■ **Work task**
Set down each record exactly. Omit the pictures.

■ **Stored records**
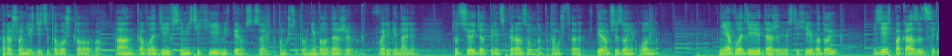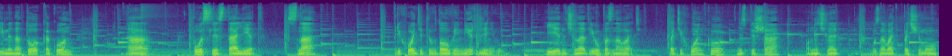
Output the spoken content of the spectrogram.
Хорошо, не ждите того, что Анка владеет всеми стихиями в первом сезоне, потому что этого не было даже в оригинале. Тут все идет, в принципе, разумно, потому что в первом сезоне он не владеет даже стихией водой, здесь показывается именно то, как он а, после 100 лет сна приходит в новый мир для него и начинает его познавать. Потихоньку, не спеша, он начинает узнавать, почему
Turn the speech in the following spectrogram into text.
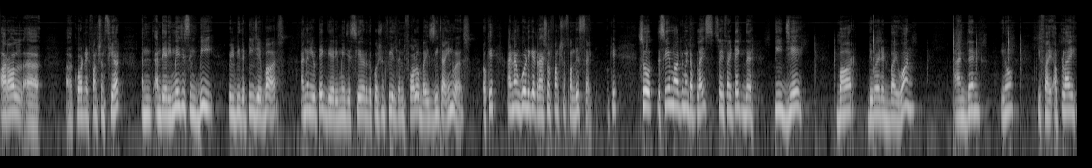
are all uh, uh, coordinate functions here and and their images in b will be the tj bars and then you take their images here the quotient field then followed by zeta inverse okay and I am going to get rational functions on this side okay. So the same argument applies. So if I take the tj bar divided by 1 and then you know if I apply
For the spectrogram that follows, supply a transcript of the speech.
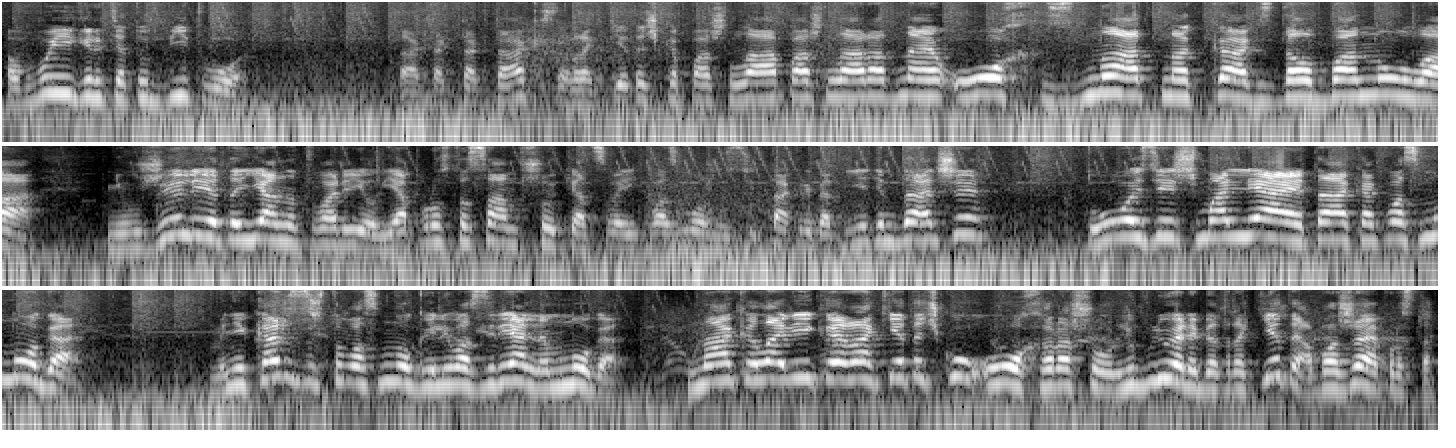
выиграть эту битву. Так, так, так, так. Ракеточка пошла, пошла, родная. Ох, знатно как сдолбанула. Неужели это я натворил? Я просто сам в шоке от своих возможностей. Так, ребят, едем дальше. Кто здесь шмаляет, а? Как вас много? Мне кажется, что вас много или вас реально много? На-ка, лови-ка ракеточку. О, хорошо. Люблю я, ребят, ракеты. Обожаю просто.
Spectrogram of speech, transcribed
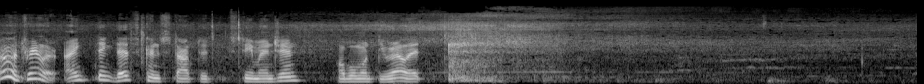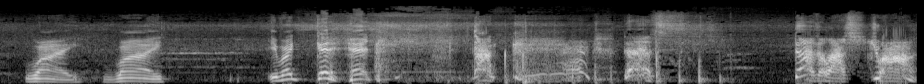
Oh, a trailer. I think this can stop the steam engine. Hope it won't derail it. Why? Why? If I get hit, that's that's the last straw.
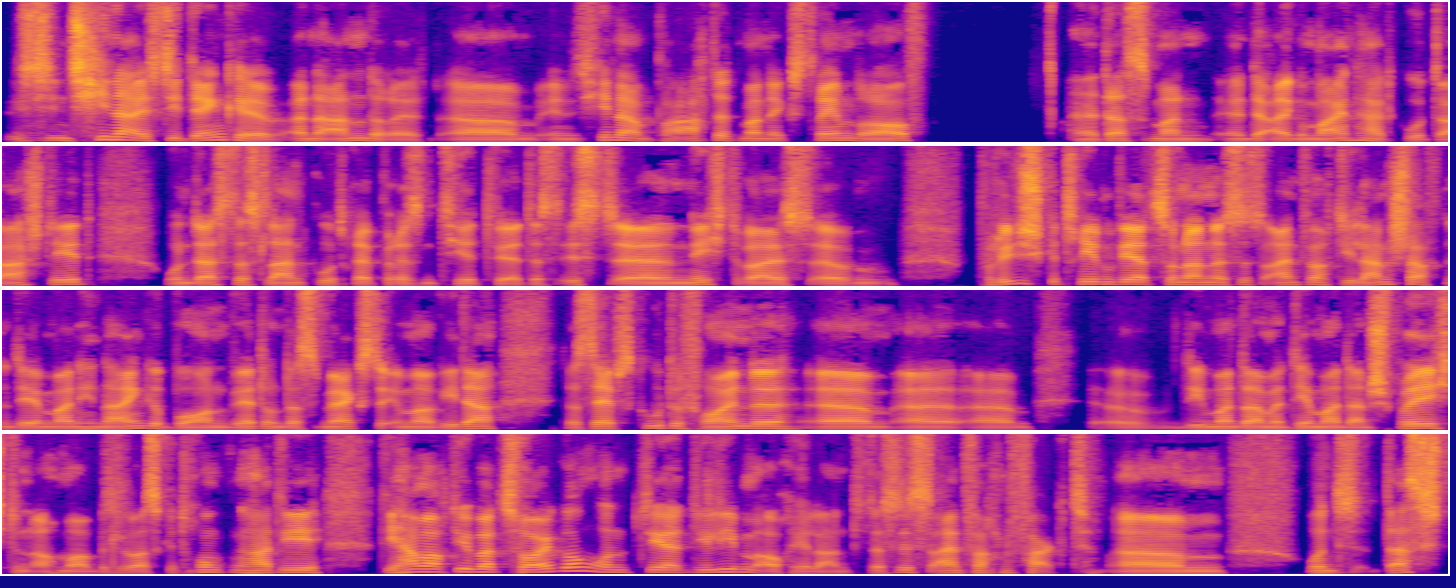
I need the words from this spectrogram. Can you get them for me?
in China ist die Denke eine andere. Ähm, in China beachtet man extrem drauf, dass man in der Allgemeinheit gut dasteht und dass das Land gut repräsentiert wird. Das ist äh, nicht, weil es ähm, politisch getrieben wird, sondern es ist einfach die Landschaft, in der man hineingeboren wird. Und das merkst du immer wieder, dass selbst gute Freunde, ähm, äh, ähm, äh, die man da, mit denen man dann spricht und auch mal ein bisschen was getrunken hat, die, die haben auch die Überzeugung und die, die lieben auch ihr Land. Das ist einfach ein Fakt. Ähm, und das,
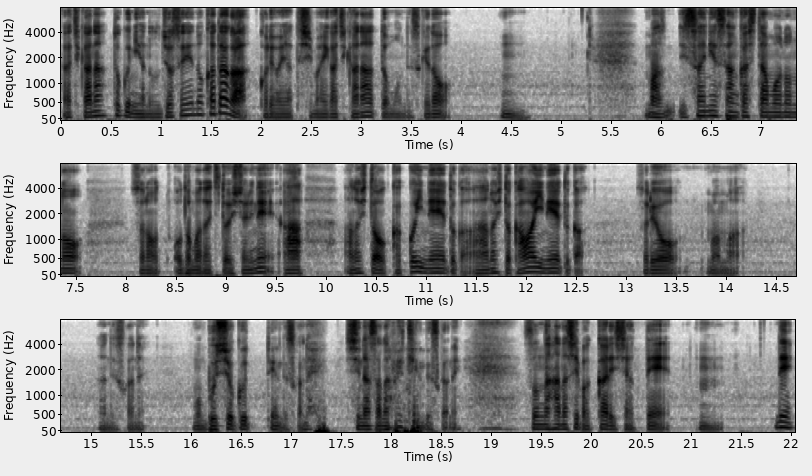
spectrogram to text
がちかな。特にあの、女性の方がこれはやってしまいがちかなって思うんですけど、うん。まあ、実際に参加したものの、その、お友達と一緒にね、あ、あの人かっこいいねとか、あの人かわいいねとか、それを、まあまあ、なんですかね。もう物色っていうんですかね。品定めっていうんですかね。そんな話ばっかりしちゃって、うん。で、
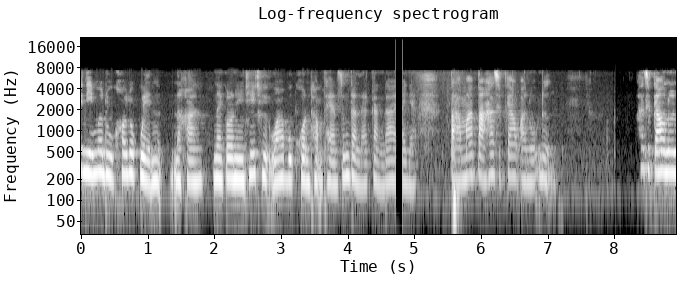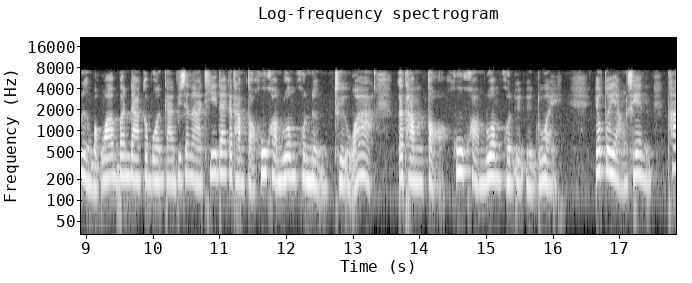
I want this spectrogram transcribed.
ทีนี้มาดูข้อยกเว้นนะคะ ในกรณีที่ถือว่าบุคคลทำแทนซึ่งกันและกันได้เนี่ย ตามมาตรา 59 อนุหนึ่ง59อนุหนึ่งบอกว่าบรรดากระบวนการพิจารณาที่ได้กระทำต่อคู่ความร่วมคนหนึ่ง ถือว่ากระทำต่อคู่ความร่วมคนอื่น ๆด้วย ยกตัวอย่างเช่น ถ้า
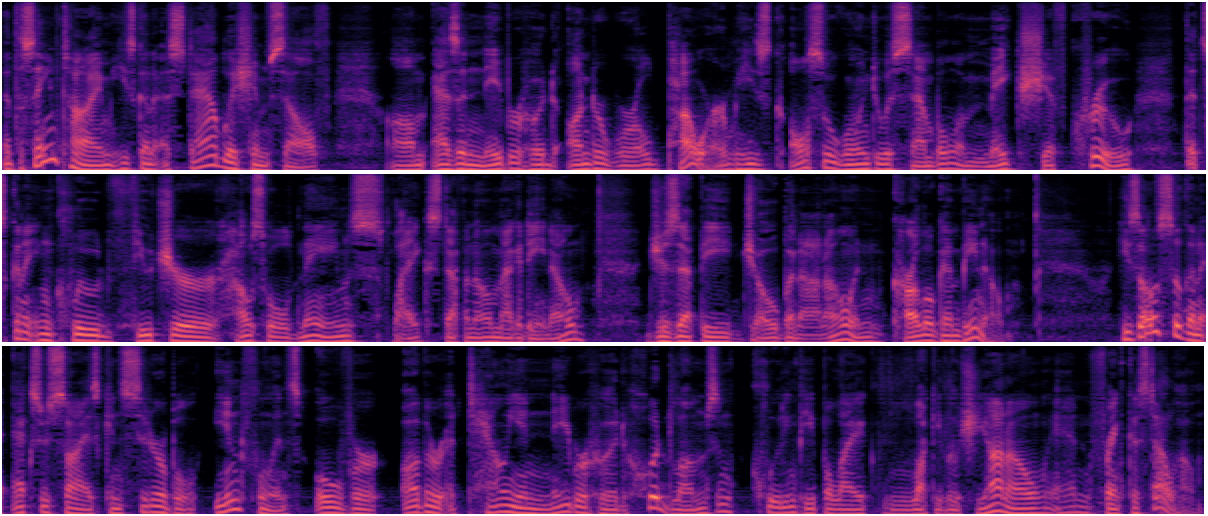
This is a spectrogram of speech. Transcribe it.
At the same time, he's going to establish himself um, as a neighborhood underworld power. He's also going to assemble a makeshift crew that's going to include future household names like Stefano Magaddino, Giuseppe Joe Bonanno, and Carlo Gambino. He's also going to exercise considerable influence over other Italian neighborhood hoodlums, including people like Lucky Luciano and Frank Costello.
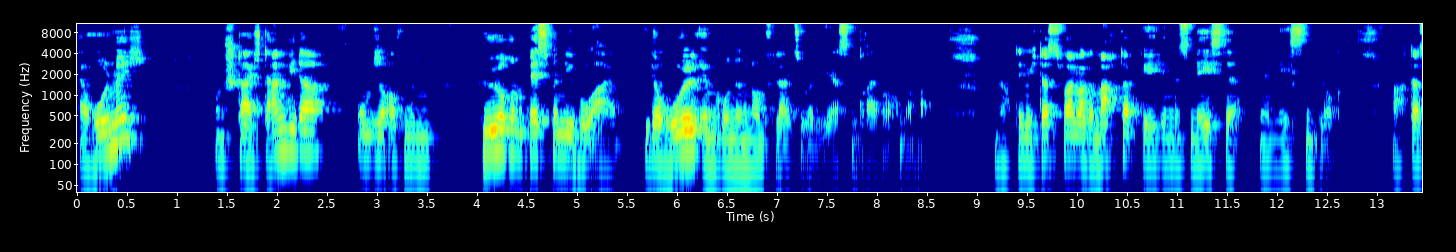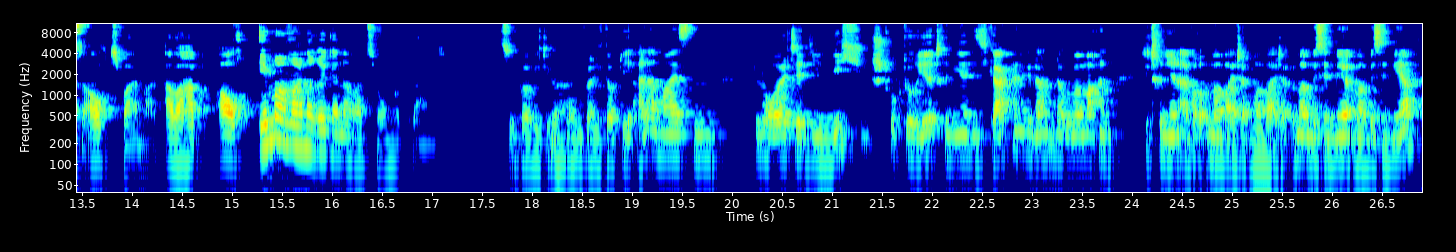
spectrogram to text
erhole mich und steige dann wieder umso auf einem höheren, besseren Niveau ein. Wiederhole im Grunde genommen vielleicht sogar die ersten drei Wochen nochmal. Nachdem ich das zweimal gemacht habe, gehe ich in das nächste, in den nächsten Block. Mache das auch zweimal. Aber habe auch immer meine Regeneration geplant super wichtiger ja. Punkt, weil ich glaube, die allermeisten Leute, die nicht strukturiert trainieren, die sich gar keine Gedanken darüber machen, die trainieren einfach immer weiter, immer weiter, immer ein bisschen mehr, immer ein bisschen mehr.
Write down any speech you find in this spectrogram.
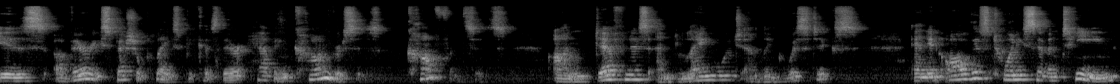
is a very special place because they're having congresses, conferences on deafness and language and linguistics. And in August 2017,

■ **Solution below**
Output the spoken content of the spectrogram.
Хорошо, не ждите того, что Анка владеет всеми стихиями в первом сезоне, потому что этого не было даже в оригинале. Тут все идет, в принципе, разумно, потому что в первом сезоне он не владеет даже стихией водой, здесь показывается именно то, как он а, после 100 лет сна приходит в новый мир для него и начинает его познавать. Потихоньку, не спеша, он начинает узнавать, почему
Turn the speech in the following spectrogram into text.
are all uh, uh, coordinate functions here and and their images in b will be the tj bars and then you take their images here the quotient field then followed by zeta inverse okay and I am going to get rational functions on this side okay. So the same argument applies. So if I take the tj bar divided by 1 and then you know if I apply
For the spectrogram that follows, supply a transcript of the speech.
выиграть эту битву. Так, так, так, так. Ракеточка пошла, пошла, родная. Ох, знатно как сдолбанула. Неужели это я натворил? Я просто сам в шоке от своих возможностей. Так, ребят, едем дальше. Кто здесь шмаляет, а? Как вас много? Мне кажется, что вас много или вас реально много? На-ка, лови-ка ракеточку. О, хорошо. Люблю я, ребят, ракеты. Обожаю просто.
Spectrogram of speech, transcribed
Oh, a trailer. I think this can stop the steam engine. Hope it won't derail it. Why? Why? If I get hit, that's that's the last straw.
I need the words from this spectrogram. Can you get them for me?
in China ist die Denke eine andere. Ähm, in China beachtet man extrem drauf, dass man in der Allgemeinheit gut dasteht und dass das Land gut repräsentiert wird. Das ist äh, nicht, weil es ähm, politisch getrieben wird, sondern es ist einfach die Landschaft, in der man hineingeboren wird. Und das merkst du immer wieder, dass selbst gute Freunde, ähm, äh, ähm, äh, die man da, mit denen man dann spricht und auch mal ein bisschen was getrunken hat, die, die haben auch die Überzeugung und die, die lieben auch ihr Land. Das ist einfach ein Fakt. Ähm, und das,
spectrogram to text
がちかな。特にあの、女性の方がこれはやってしまいがちかなって思うんですけど、うん。まあ、実際に参加したものの、その、お友達と一緒にね、あ、あの人かっこいいねとか、あの人かわいいねとか、それを、まあまあ、なんですかね。もう物色っていうんですかね。品定めっていうんですかね。そんな話ばっかりしちゃって、うん。で、
I want this spectrogram transcribed.
ทีนี้มาดูข้อยกเว้นนะคะ ในกรณีที่ถือว่าบุคคลทำแทนซึ่งกันและกันได้เนี่ย ตามมาตรา 59 อนุหนึ่ง59อนุหนึ่งบอกว่าบรรดากระบวนการพิจารณาที่ได้กระทำต่อคู่ความร่วมคนหนึ่ง ถือว่ากระทำต่อคู่ความร่วมคนอื่น ๆด้วย ยกตัวอย่างเช่น ถ้า
This is a spectrogram of speech. Transcribe it.
At the same time, he's going to establish himself um, as a neighborhood underworld power. He's also going to assemble a makeshift crew that's going to include future household names like Stefano Magaddino, Giuseppe Joe Bonanno, and Carlo Gambino. He's also going to exercise considerable influence over other Italian neighborhood hoodlums, including people like Lucky Luciano and Frank Costello.
spectrogram to text
erhole mich und steige dann wieder umso auf einem höheren, besseren Niveau ein. Wiederhole im Grunde genommen vielleicht sogar die ersten drei Wochen nochmal. Nachdem ich das zweimal gemacht habe, gehe ich in das nächste, in den nächsten Block. Mache das auch zweimal. Aber habe auch immer meine Regeneration geplant super wichtiger ja. Punkt, weil ich glaube, die allermeisten Leute, die nicht strukturiert trainieren, die sich gar keine Gedanken darüber machen, die trainieren einfach immer weiter, immer weiter, immer ein bisschen mehr, immer ein bisschen mehr.
Write down any speech you find in this spectrogram.
is a very special place because they're having congresses, conferences on deafness and language and linguistics. And in August 2017,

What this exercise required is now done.